We had to make a lot of biscuits because there was a scene in Episode 5 where they were dropped in the train station, and we weren’t sure quite how many were going to break on every take. So I think there were quite a lot eaten by the crew!
Is there anyone on the cast that you get an extra special thrill from, when they eat the food that you make?
Probably Callum, because he loves it. I think anyone that loves food is someone you want to cook for, don’t you? He’s definitely the most eager to eat, which is lovely.
And I loved when he was being Mrs. Hall and cooking. He had his pinny on and he really got into it. I had to make sure the mashed potatoes were quite lumpy. We had discussions around, “He’s really made an effort. He’s come along, but he’s still not quite got there. It has to look like he’s proud of this. He’s done well with this, but it’s not Mrs. Hall’s standard.” So I had to do things differently. My children came home from school and asked, “Mummy, what are you doing?” I was burning the sausages, and sausages actually take a really long time to burn when you want them to. I said, “Tristan’s cooking today, so Mummy’s got to burn the sausages.”
How did you come to be a food stylist and home economist for film and television?
There’s a question! I used to work on cookery programs primarily, things like Master Chef and Great British Menu. I worked in London doing that for, I don’t even know how long. Those programs were my babies before I had real ones. Then when I moved up to Yorkshire to have my babies, there weren’t very many cookery programs and traveling became difficult. So I started working on Victoria—
We aired Victoria!
Oh, did you? It’s lovely. I did things like the big baron of beef and all of Francatelli’s spun sugar. That was just wonderful, I loved every minute of it. From there, I carried on working with all the people that worked on that. I was filming Gentleman Jack at the same time as All Creatures, so I was forever just trying to remember which era I was in, because one day I’d be in the Georgian era and then the next day between the wars. There’s been lots of interesting food from many different eras over the years.

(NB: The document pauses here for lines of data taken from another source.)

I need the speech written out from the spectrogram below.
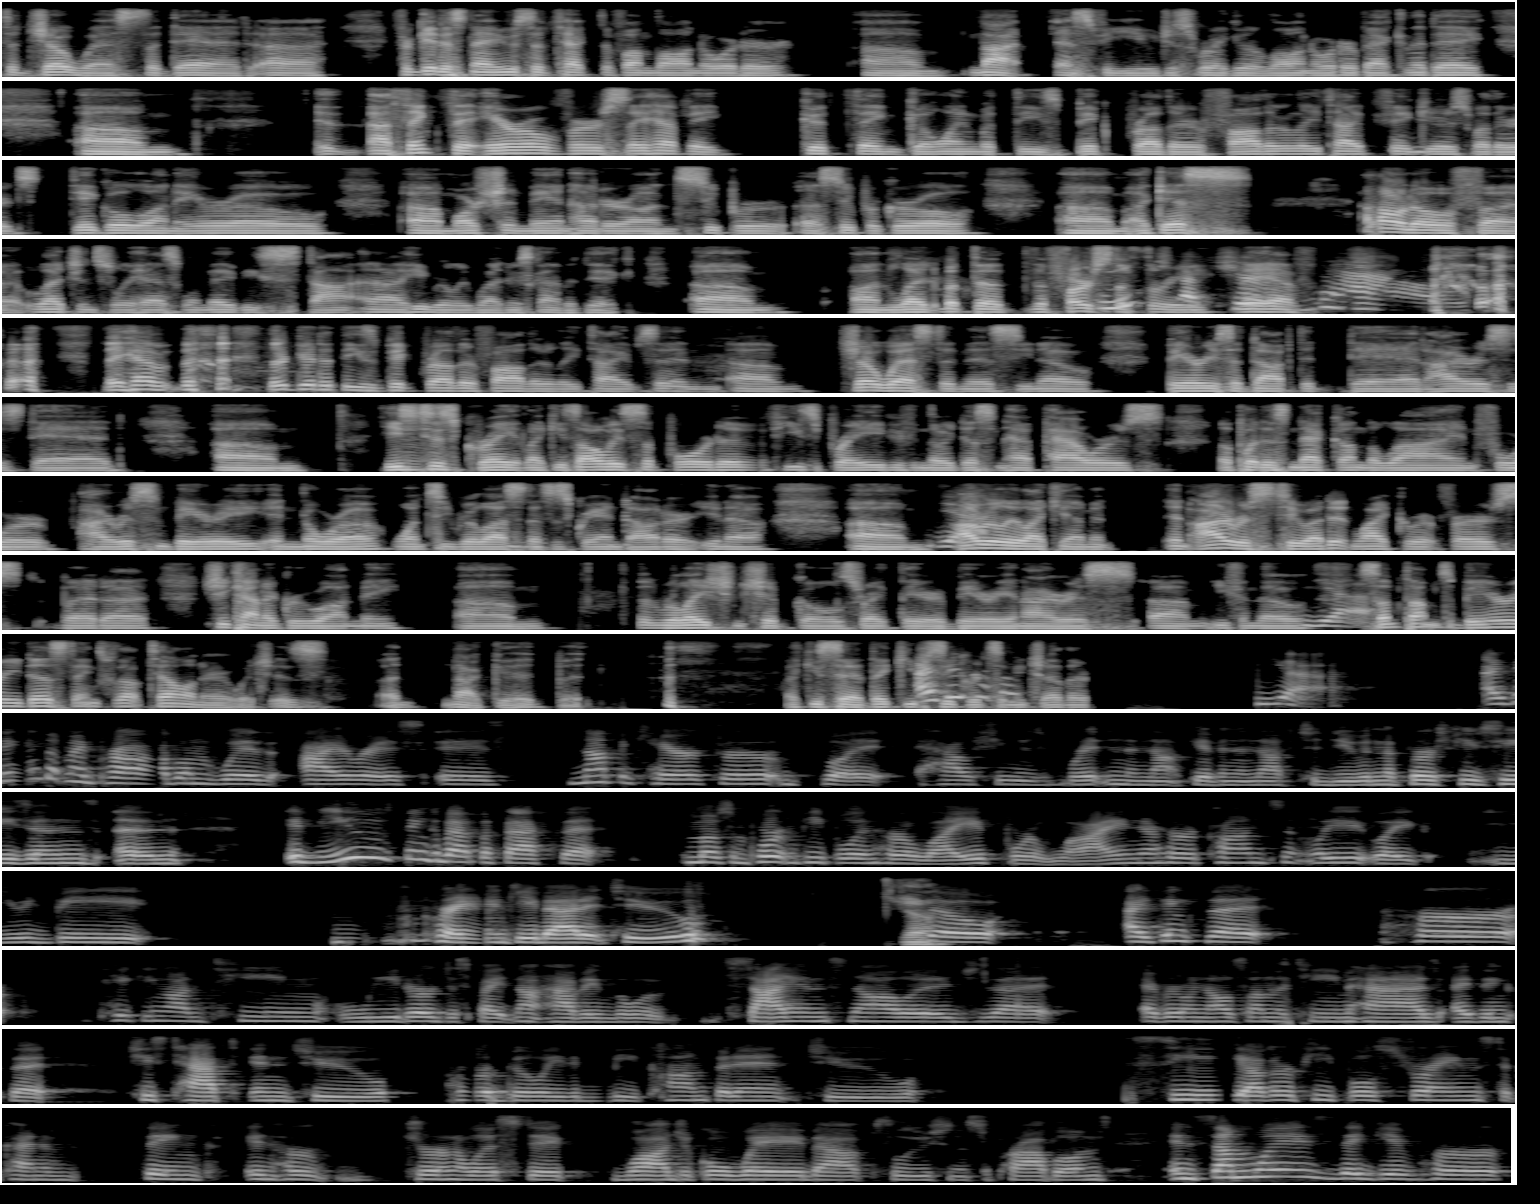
to Joe West, the dad. Uh, forget his name. He was a detective on Law and Order. Um, not SVU, just regular Law and Order back in the day. Um, it- I think the Arrowverse they have a good thing going with these big brother fatherly type figures, whether it's Diggle on Arrow, uh, Martian Manhunter on Super uh, Supergirl. Um, I guess I don't know if uh, Legends really has one. Maybe Stein. Uh, he really wasn't. He was kind of a dick. Um, on Leg, but the the first of three, they have they have they're good at these big brother fatherly types and um joe west in this you know barry's adopted dad iris's dad um he's just great like he's always supportive he's brave even though he doesn't have powers he'll put his neck on the line for iris and barry and nora once he realizes that's his granddaughter you know um Yeah. i really like him and and iris too i didn't like her at first but uh she kind of grew on me um the relationship goals right there barry and iris um even though yeah. sometimes Barry does things without telling her, which is uh, not good. But like you said, they keep I secrets from each other. Yeah. I think that my problem with Iris is not the character, but how she was written and not given enough to do in the first few seasons. And if you think about the fact that the most important people in her life were lying to her constantly, like you'd be cranky about it too. Yeah. So I think that her taking on team leader despite not having the science knowledge that everyone else on the team has, I think that she's tapped into her ability to be confident, to see other people's strengths, to kind of think in her journalistic, logical way about solutions to problems. In some ways, they give her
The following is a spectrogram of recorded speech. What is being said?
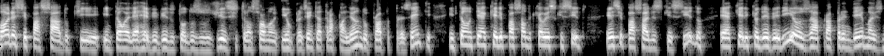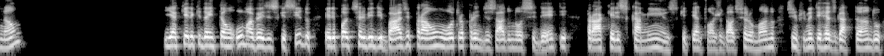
Fora esse passado que, então, ele é revivido todos os dias, se transforma em um presente atrapalhando o próprio presente, então tem aquele passado que é o esquecido. Esse passado esquecido é aquele que eu deveria usar para aprender, mas não. E aquele que, então, uma vez esquecido, ele pode servir de base para um ou outro aprendizado no Ocidente, para aqueles caminhos que tentam ajudar o ser humano, simplesmente resgatando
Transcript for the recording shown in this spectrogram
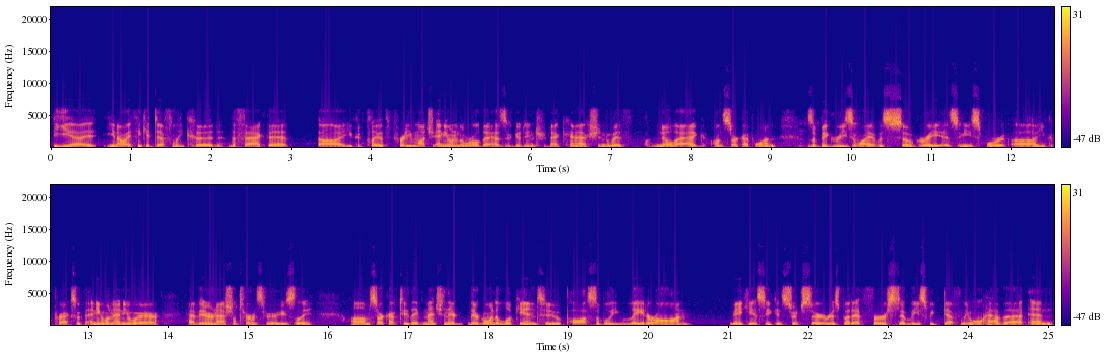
Yeah, it, you know, I think it definitely could. The fact that uh, you could play with pretty much anyone in the world that has a good internet connection with no lag on StarCraft One is a big reason why it was so great as an esport. Uh, you could practice with anyone, anywhere, have international tournaments very easily. Um, StarCraft Two, they've mentioned they're they're going to look into possibly later on making it so you can switch servers. But at first, at least, we definitely won't have that. And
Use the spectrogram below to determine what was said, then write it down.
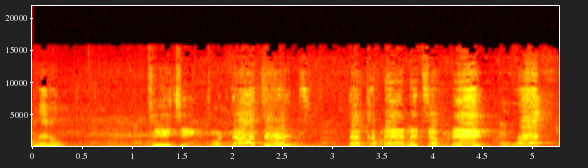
Read on. Teaching for doctrines. The commandments of men. What?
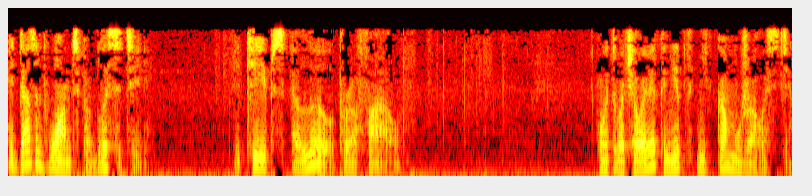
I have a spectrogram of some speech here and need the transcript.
He doesn't want publicity. He keeps a low profile. У этого человека нет ни к кому жалости.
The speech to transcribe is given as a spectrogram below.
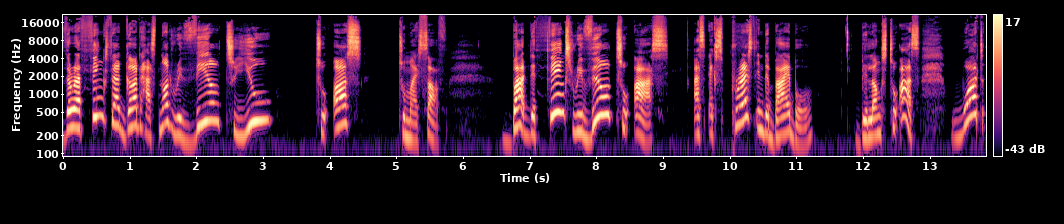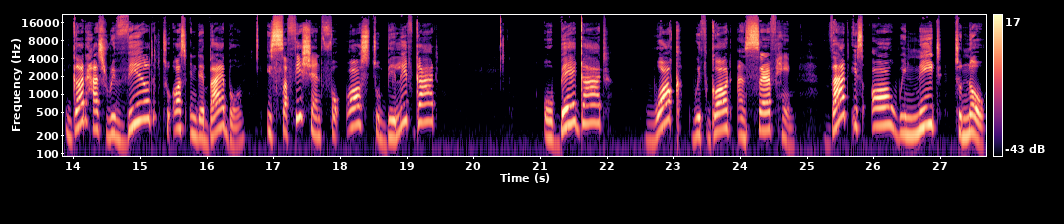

All Creatures is a lovely job to work on because it’s really local to me—normally I have to travel for hours, whereas this is 20 minutes down the road, which is a bit of a treat. I take my dog and leave him in the car so we can walk all along the river at lunchtime when I have a break. Quite a few people bring their dogs, so there are always a few wandering around at lunchtime. It really is All Creatures Great and Small, on and off camera. It’s lovely.